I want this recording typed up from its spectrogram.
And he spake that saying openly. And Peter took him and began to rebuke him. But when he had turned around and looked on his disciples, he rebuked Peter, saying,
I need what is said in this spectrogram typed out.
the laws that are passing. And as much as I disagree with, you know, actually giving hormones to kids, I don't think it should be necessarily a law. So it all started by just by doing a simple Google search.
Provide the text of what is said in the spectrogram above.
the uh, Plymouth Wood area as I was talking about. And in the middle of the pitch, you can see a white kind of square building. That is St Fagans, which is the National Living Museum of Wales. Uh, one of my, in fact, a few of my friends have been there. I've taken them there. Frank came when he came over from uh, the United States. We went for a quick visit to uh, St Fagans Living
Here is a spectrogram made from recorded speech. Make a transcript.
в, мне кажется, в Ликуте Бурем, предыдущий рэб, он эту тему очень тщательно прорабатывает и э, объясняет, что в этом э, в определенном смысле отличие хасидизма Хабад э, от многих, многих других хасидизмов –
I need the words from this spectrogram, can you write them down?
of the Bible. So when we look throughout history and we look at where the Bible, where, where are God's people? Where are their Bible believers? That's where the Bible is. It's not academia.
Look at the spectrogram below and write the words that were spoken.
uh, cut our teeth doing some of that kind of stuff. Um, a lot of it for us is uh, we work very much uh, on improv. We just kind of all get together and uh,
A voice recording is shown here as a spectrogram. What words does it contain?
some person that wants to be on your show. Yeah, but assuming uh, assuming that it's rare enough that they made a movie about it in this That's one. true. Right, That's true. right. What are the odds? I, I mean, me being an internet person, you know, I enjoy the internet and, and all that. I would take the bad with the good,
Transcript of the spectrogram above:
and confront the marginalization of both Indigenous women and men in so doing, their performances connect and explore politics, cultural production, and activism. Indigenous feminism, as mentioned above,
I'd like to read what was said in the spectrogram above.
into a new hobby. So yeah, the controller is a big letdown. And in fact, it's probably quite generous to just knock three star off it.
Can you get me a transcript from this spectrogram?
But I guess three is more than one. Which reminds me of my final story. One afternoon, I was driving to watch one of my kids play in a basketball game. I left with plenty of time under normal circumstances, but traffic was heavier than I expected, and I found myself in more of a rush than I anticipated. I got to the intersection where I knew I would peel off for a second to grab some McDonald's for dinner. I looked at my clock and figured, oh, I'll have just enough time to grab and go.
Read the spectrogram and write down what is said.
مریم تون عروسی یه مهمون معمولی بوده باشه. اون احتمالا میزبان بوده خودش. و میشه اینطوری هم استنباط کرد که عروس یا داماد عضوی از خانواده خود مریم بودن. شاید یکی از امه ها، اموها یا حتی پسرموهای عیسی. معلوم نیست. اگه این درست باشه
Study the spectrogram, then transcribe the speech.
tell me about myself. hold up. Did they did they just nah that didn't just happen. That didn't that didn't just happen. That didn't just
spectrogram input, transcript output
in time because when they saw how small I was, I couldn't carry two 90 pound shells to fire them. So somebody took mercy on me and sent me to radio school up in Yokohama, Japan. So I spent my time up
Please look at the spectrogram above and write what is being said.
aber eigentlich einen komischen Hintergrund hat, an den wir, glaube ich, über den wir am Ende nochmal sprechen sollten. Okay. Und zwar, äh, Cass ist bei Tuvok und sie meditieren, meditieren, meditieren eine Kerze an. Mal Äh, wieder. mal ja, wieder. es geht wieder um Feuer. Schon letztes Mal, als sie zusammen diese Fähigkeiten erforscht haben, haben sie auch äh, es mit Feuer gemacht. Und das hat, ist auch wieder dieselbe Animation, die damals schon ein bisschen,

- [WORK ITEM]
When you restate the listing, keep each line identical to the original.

- [RESULT FOR THIS EXERCISE]
I want this recording typed up from its spectrogram.
And he spake that saying openly. And Peter took him and began to rebuke him. But when he had turned around and looked on his disciples, he rebuked Peter, saying,
I need what is said in this spectrogram typed out.
the laws that are passing. And as much as I disagree with, you know, actually giving hormones to kids, I don't think it should be necessarily a law. So it all started by just by doing a simple Google search.
Provide the text of what is said in the spectrogram above.
the uh, Plymouth Wood area as I was talking about. And in the middle of the pitch, you can see a white kind of square building. That is St Fagans, which is the National Living Museum of Wales. Uh, one of my, in fact, a few of my friends have been there. I've taken them there. Frank came when he came over from uh, the United States. We went for a quick visit to uh, St Fagans Living
Here is a spectrogram made from recorded speech. Make a transcript.
в, мне кажется, в Ликуте Бурем, предыдущий рэб, он эту тему очень тщательно прорабатывает и э, объясняет, что в этом э, в определенном смысле отличие хасидизма Хабад э, от многих, многих других хасидизмов –
I need the words from this spectrogram, can you write them down?
of the Bible. So when we look throughout history and we look at where the Bible, where, where are God's people? Where are their Bible believers? That's where the Bible is. It's not academia.
Look at the spectrogram below and write the words that were spoken.
uh, cut our teeth doing some of that kind of stuff. Um, a lot of it for us is uh, we work very much uh, on improv. We just kind of all get together and uh,
A voice recording is shown here as a spectrogram. What words does it contain?
some person that wants to be on your show. Yeah, but assuming uh, assuming that it's rare enough that they made a movie about it in this That's one. true. Right, That's true. right. What are the odds? I, I mean, me being an internet person, you know, I enjoy the internet and, and all that. I would take the bad with the good,
Transcript of the spectrogram above:
and confront the marginalization of both Indigenous women and men in so doing, their performances connect and explore politics, cultural production, and activism. Indigenous feminism, as mentioned above,
I'd like to read what was said in the spectrogram above.
into a new hobby. So yeah, the controller is a big letdown. And in fact, it's probably quite generous to just knock three star off it.
Can you get me a transcript from this spectrogram?
But I guess three is more than one. Which reminds me of my final story. One afternoon, I was driving to watch one of my kids play in a basketball game. I left with plenty of time under normal circumstances, but traffic was heavier than I expected, and I found myself in more of a rush than I anticipated. I got to the intersection where I knew I would peel off for a second to grab some McDonald's for dinner. I looked at my clock and figured, oh, I'll have just enough time to grab and go.
Read the spectrogram and write down what is said.
مریم تون عروسی یه مهمون معمولی بوده باشه. اون احتمالا میزبان بوده خودش. و میشه اینطوری هم استنباط کرد که عروس یا داماد عضوی از خانواده خود مریم بودن. شاید یکی از امه ها، اموها یا حتی پسرموهای عیسی. معلوم نیست. اگه این درست باشه
Study the spectrogram, then transcribe the speech.
tell me about myself. hold up. Did they did they just nah that didn't just happen. That didn't that didn't just happen. That didn't just
spectrogram input, transcript output
in time because when they saw how small I was, I couldn't carry two 90 pound shells to fire them. So somebody took mercy on me and sent me to radio school up in Yokohama, Japan. So I spent my time up
Please look at the spectrogram above and write what is being said.
aber eigentlich einen komischen Hintergrund hat, an den wir, glaube ich, über den wir am Ende nochmal sprechen sollten. Okay. Und zwar, äh, Cass ist bei Tuvok und sie meditieren, meditieren, meditieren eine Kerze an. Mal Äh, wieder. mal ja, wieder. es geht wieder um Feuer. Schon letztes Mal, als sie zusammen diese Fähigkeiten erforscht haben, haben sie auch äh, es mit Feuer gemacht. Und das hat, ist auch wieder dieselbe Animation, die damals schon ein bisschen,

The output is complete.